  3. For start-up companies (less than 10 years in business) with illiquid stock, a valuation may be presumed reasonable if made by someone with significant knowledge and experience or training in performing similar valuations, and evidenced by a written report taking into account the factors discussed above. However, this presumption is not available if a public offering is reasonably anticipated within 180 days or a change in control is reasonably anticipated within 90 days.

Reliance on one of these valuation methods shifts the burden of proof to the Internal Revenue Service to demonstrate that the valuation is grossly unreasonable.

Impact of “Cheap Stock” Charges under Section 409A

If the SEC requires the company to restate its financials to increase the compensation charges taken with respect to its stock option grants, the Internal Revenue Service may be more likely to question whether the options were also granted at a discount for tax purposes – even though cheap stock charges may be based on perfect “20-20” hindsight. This creates a risk of additional taxes to the optionees under Section 409A.


Pre-IPO companies seeking to avoid Section 409A issues should consider the following alternatives:

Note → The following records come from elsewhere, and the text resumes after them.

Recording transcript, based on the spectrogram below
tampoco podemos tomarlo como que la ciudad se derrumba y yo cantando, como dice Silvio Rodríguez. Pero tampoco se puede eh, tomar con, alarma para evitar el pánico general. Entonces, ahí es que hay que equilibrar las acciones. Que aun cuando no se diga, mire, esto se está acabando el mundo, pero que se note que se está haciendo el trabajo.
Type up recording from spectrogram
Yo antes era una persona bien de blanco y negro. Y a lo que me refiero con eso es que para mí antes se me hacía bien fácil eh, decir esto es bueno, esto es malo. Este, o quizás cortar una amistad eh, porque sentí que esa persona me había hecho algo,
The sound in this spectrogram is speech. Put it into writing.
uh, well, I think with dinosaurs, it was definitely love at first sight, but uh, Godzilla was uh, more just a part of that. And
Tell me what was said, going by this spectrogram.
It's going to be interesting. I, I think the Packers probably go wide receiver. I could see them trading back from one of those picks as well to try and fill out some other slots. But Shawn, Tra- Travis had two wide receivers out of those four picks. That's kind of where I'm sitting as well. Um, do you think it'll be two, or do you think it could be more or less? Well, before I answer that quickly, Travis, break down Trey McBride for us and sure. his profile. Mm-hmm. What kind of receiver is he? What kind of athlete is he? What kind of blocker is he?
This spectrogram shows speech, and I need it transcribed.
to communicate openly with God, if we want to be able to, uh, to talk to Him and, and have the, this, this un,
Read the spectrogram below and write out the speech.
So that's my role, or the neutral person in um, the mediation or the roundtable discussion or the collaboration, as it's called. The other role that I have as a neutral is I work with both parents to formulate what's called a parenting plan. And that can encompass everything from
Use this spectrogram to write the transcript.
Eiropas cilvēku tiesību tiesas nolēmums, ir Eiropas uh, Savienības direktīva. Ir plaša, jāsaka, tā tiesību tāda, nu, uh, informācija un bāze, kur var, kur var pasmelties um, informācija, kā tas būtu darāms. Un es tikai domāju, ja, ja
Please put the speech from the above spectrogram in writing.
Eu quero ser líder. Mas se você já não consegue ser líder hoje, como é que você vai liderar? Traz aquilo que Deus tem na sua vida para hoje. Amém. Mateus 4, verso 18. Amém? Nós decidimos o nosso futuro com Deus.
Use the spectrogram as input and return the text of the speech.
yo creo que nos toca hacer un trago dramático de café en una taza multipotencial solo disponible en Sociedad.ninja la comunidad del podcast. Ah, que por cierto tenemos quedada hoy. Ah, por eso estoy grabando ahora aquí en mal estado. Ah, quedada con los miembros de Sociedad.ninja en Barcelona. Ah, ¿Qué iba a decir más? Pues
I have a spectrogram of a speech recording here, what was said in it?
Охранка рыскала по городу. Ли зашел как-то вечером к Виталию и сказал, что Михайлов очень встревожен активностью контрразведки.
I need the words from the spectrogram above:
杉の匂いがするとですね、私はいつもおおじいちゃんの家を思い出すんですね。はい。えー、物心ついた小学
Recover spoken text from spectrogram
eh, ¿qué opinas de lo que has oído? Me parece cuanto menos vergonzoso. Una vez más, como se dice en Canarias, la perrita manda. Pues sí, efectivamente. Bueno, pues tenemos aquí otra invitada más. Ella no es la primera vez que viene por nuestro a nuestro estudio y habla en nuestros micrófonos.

  • Stop making option grants: Do not make stock option grants during the 12- to 18-month period prior to the initial public offering. More public companies, particularly those with relatively high valuations, have begun granting full value awards such as restricted stock units (or RSUs). These awards are generally not subject to Section 409A (provided that shares are issued as soon as the award becomes vested). However, stock options generally offer more value to an employee if the stock is expected to appreciate significantly, and thus this may not be a desirable alternative for most pre-IPO companies.
  • Obtain independent valuations: Get an independent valuation and limit option grants to the dates on which the valuation is issued (or updated). Many pre-IPO companies grant options only at quarterly Board meetings and have the independent appraiser update the last annual valuation on a quarterly basis. Companies are also well advised to work with valuation firms with a strong reputation and whose valuations will be respected by the auditors preparing the company’s financial statements.
  • Provide ample disclosure: Limit the SEC’s (and potentially the Internal Revenue Service’s) inquiries by providing fulsome disclosure in the registration statement which supports the company’s valuations and explains any changes in equity value leading up to the initial public offering.